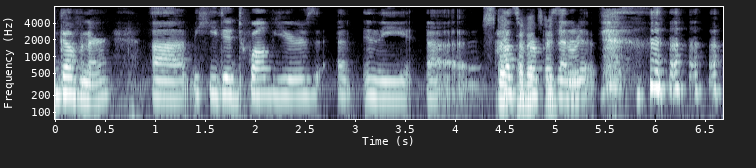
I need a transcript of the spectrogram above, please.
governor, uh, he did 12 years in the uh, House of Representatives.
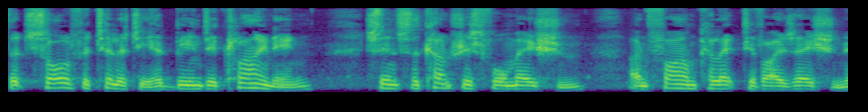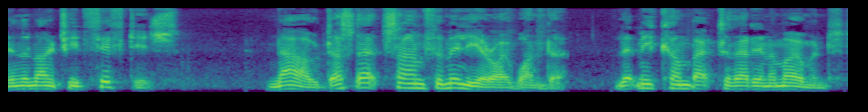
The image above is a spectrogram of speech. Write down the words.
that soil fertility had been declining since the country's formation and farm collectivization in the 1950s. Now, does that sound familiar, I wonder? Let me come back to that in a moment.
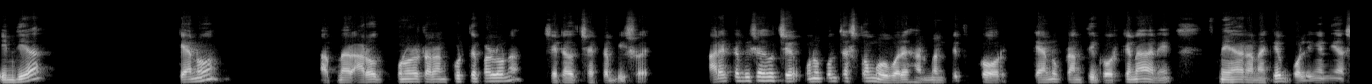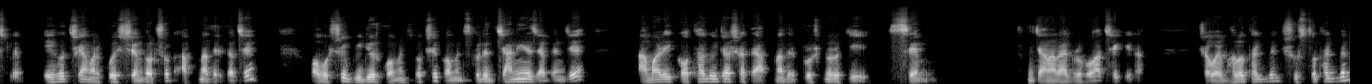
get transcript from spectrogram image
ইন্ডিয়া কেন আপনার আরও পনেরোটা রান করতে পারল না? সেটা হচ্ছে একটা বিষয়। আরেকটা বিষয় হচ্ছে উনপঞ্চাশতম ওভারে হারমানপ্রীত কর কেন প্রান্তি গড়কে না এনে স্নেহা রানাকে বোলিং এ নিয়ে আসলেন? এই হচ্ছে আমার কোয়েশ্চেন দর্শক, আপনাদের কাছে। অবশ্যই ভিডিওর কমেন্টস বক্সে কমেন্টস করে জানিয়ে যাবেন যে, আমার এই কথা দুইটার সাথে আপনাদের প্রশ্নেরও কি সেম জানার আগ্রহ আছে কিনা? সবাই ভালো থাকবেন, সুস্থ থাকবেন।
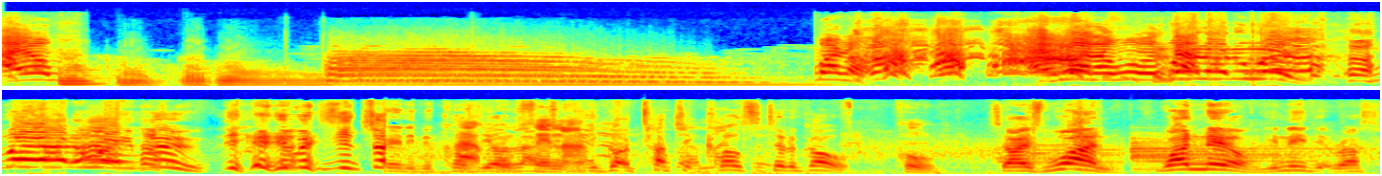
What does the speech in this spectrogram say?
I am. Brother. Hey, what was Man that? out of the way! Man out of the way, move! But you try- Really, because you're cool, like, you've got to touch it closer to the goal. Cool. So it's one, one nil. You need it, Russ.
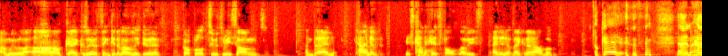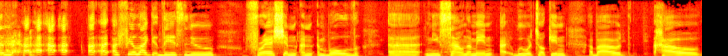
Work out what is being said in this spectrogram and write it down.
And we were like, "Oh, okay," because we were thinking of only doing a couple, two, three songs, and then kind of it's kind of his fault that we ended up making an album. Okay, and and I, I, I, I feel like this new, fresh and and, and bold uh, new sound. I mean, I, we were talking about how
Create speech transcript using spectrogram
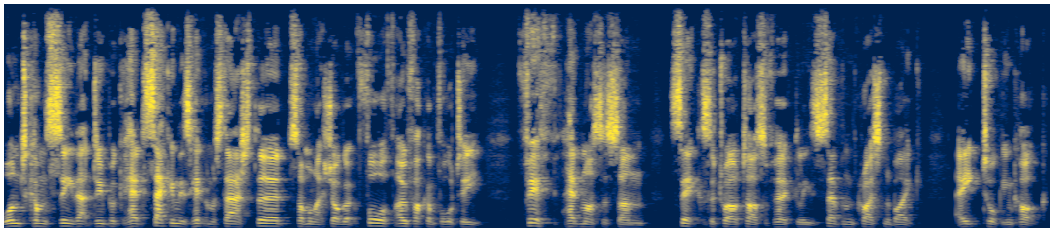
want to come and see that, do book ahead. Second is Hitler Moustache. Third, someone likes Yoghurt. Fourth, Oh Fuck I'm Forty. Fifth, Headmaster's Son. Six, The Twelve Tasks of Hercules. Seven, Christ on a Bike. Eight, Talking Cock.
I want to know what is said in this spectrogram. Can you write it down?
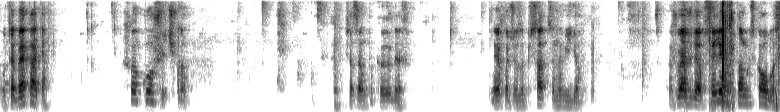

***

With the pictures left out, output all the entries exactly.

### ANSWER
I need a transcript of the spectrogram above, please.
governor, uh, he did 12 years in the uh, House of Representatives.
The image above is a spectrogram of speech. Write down the words.
that soil fertility had been declining since the country's formation and farm collectivization in the 1950s. Now, does that sound familiar, I wonder? Let me come back to that in a moment.
get transcript from spectrogram image
ইন্ডিয়া কেন আপনার আরও পনেরোটা রান করতে পারল না? সেটা হচ্ছে একটা বিষয়। আরেকটা বিষয় হচ্ছে উনপঞ্চাশতম ওভারে হারমানপ্রীত কর কেন প্রান্তি গড়কে না এনে স্নেহা রানাকে বোলিং এ নিয়ে আসলেন? এই হচ্ছে আমার কোয়েশ্চেন দর্শক, আপনাদের কাছে। অবশ্যই ভিডিওর কমেন্টস বক্সে কমেন্টস করে জানিয়ে যাবেন যে, আমার এই কথা দুইটার সাথে আপনাদের প্রশ্নেরও কি সেম জানার আগ্রহ আছে কিনা? সবাই ভালো থাকবেন, সুস্থ থাকবেন।
What does the speech in this spectrogram say?
I am. Brother. Hey, what was Man that? out of the way! Man out of the way, move! But you try- Really, because you're cool, like, you've got to touch it closer to the goal. Cool. So it's one, one nil. You need it, Russ.
Work out what is being said in this spectrogram and write it down.
And we were like, "Oh, okay," because we were thinking of only doing a couple, two, three songs, and then kind of it's kind of his fault that we ended up making an album. Okay, and and I, I, I, I feel like this new, fresh and and, and bold uh, new sound. I mean, I, we were talking about how
Create speech transcript using spectrogram
want to come and see that, do book ahead. Second is Hitler Moustache. Third, someone likes Yoghurt. Fourth, Oh Fuck I'm Forty. Fifth, Headmaster's Son. Six, The Twelve Tasks of Hercules. Seven, Christ on a Bike. Eight, Talking Cock.
I want to know what is said in this spectrogram. Can you write it down?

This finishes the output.